It’s always the way – make it too arcade-y and it rightly belittles the purists, make it too much like a simulation and we disenfranchise a whole raft of sports fans that just enjoy cricket for the fun of the sport. Accessibility has to be a key of the game, but that doesn’t mean we want it as easy as pie throughout the game’s difficulty levels, so we try and hone the gameplay so it doesn’t infuriate the hardcore.

The much talked about patch that never came – are you able to clear up the situation for everyone into the reason why it wasn’t released/considered? Many fans also felt the game was not 100% finished upon release, with bugs and features such as the Classic Matches from the 2005 version not being included. Was too much focus put on ensuring it was released around World Cup time?

First off, apologies again for the patch situation – it was frustrating for a lot of gamers and forum members and we tried our hardest to get an upgrade out there but it wasn’t to be. It was definitely considered and the company did quite a lot of work putting a patch through its paces.

In the end we simply ran out of time and resource to implement it successfully though, which was very disappointing, but it’s something we (Codemasters) have to accept and then move on to tell the fans and gamers honestly, and as soon as we can, that we can’t do one.

However, there were fixes that we had implemented in the preliminary patch that couldn’t be added as it would affect the AI in other ways.

Regarding the classic matches; they were never going to be included as the licensing surrounding them was an absolute nightmare. It would have been difficult at best, and suicidal at worst to include that mode given the minefield that is sportsperson image rights.

Do you think Codemasters would consider going down the Microsoft route of releasing public betas of games in the future, much like what was done with Halo?

Betas work best for large, roaming games such MMORPGs (massively multiplayer online role-playing games) such as World of Warcraft, Lord of the Rings Online, that type of thing (your example, Halo, also has a large playing area). Cricket on the other hand focuses on an area 22 yards by 10 foot 😉

But more seriously, external beta testing tends to be for game environment rather than the AI, something Codemasters has traditionally preferred to keep in-house.

However, looking forward, we would be keen to add to our in-house cricket knowledge and have further input cricketing fans as part of the dev and testing teams, so they’ll know the precise differences in certain bowling methods, powerplays in ODIs, batting strategies.

Are there already plans for another version of BLIC? Is there likely to be a Wii version considered? Where do you see BLIC going for the next release?

We certainly have designs for a new version for release in the medium-term future – can’t say when at the moment but we’ll firm up a position later in the year I’d guess.

I’d hope it’ll move to Nintendo Wii – we’ve all seen the WiiWantCricket site and videos, for example – but I’m not involved in that decision so I can’t say yes or no (personally I think it’s just a pity Wii came to the fore a bit too late in the day for BLIC07 or we would have jumped at the chance to develop the game for it).
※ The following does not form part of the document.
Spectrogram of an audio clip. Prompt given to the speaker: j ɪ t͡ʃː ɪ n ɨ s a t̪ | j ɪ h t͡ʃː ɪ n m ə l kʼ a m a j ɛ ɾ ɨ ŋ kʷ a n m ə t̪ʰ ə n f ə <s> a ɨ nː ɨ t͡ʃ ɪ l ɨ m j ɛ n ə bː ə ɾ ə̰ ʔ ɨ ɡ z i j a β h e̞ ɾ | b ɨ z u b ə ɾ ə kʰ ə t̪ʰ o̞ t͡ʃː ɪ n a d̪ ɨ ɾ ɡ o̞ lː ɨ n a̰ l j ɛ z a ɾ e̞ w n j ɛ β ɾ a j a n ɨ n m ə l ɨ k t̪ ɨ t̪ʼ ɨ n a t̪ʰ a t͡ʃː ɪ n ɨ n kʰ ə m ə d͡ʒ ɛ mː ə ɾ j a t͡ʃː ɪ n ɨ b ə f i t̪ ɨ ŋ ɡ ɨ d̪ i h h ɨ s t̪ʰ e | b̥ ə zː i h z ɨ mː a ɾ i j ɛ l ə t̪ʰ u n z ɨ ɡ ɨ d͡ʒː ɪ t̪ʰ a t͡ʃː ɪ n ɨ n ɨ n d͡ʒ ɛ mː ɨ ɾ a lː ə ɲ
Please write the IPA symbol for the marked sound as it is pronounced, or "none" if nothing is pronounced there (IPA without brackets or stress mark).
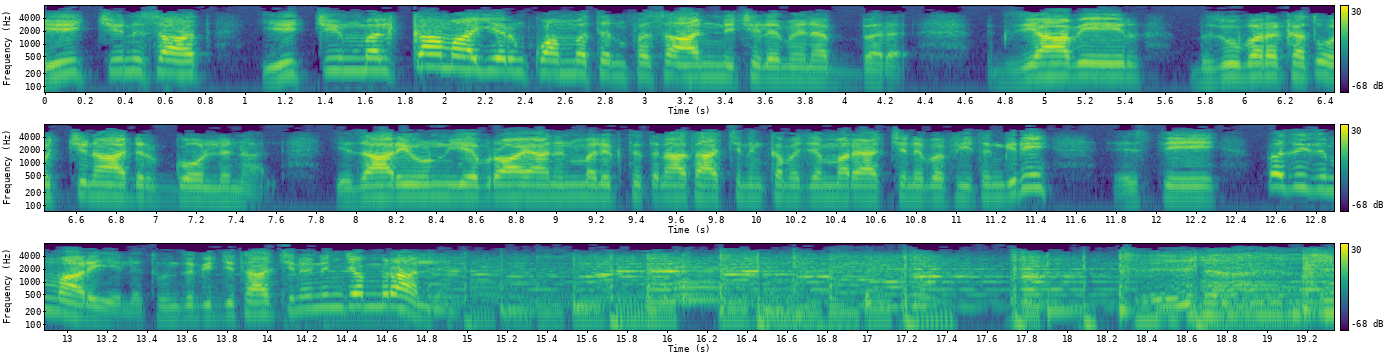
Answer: s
Furthermore I guess our cricket title would be moving fully to next generation though, and hopefully there’ll be a Playstation 3 version available alongside the PC and Xbox 360 games.

And finally, don’t forget that the PSP version of the game is coming out in the next couple of months, featuring a lot of new content and modes – if you fancy a game of cricket on the train, in the car or on the toilet, it’s perfect.
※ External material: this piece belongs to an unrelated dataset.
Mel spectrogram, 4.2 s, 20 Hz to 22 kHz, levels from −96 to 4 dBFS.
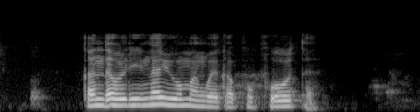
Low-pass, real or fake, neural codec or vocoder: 7.2 kHz; fake; codec, 16 kHz, 4 kbps, FunCodec, trained on Chinese and English, 50 frames a second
Thanks for the taking the time to talk to Cricket Web – we appreciate it

Cheers, and hopefully I’ll be able to let everyone know more on future releases of BLIC soon!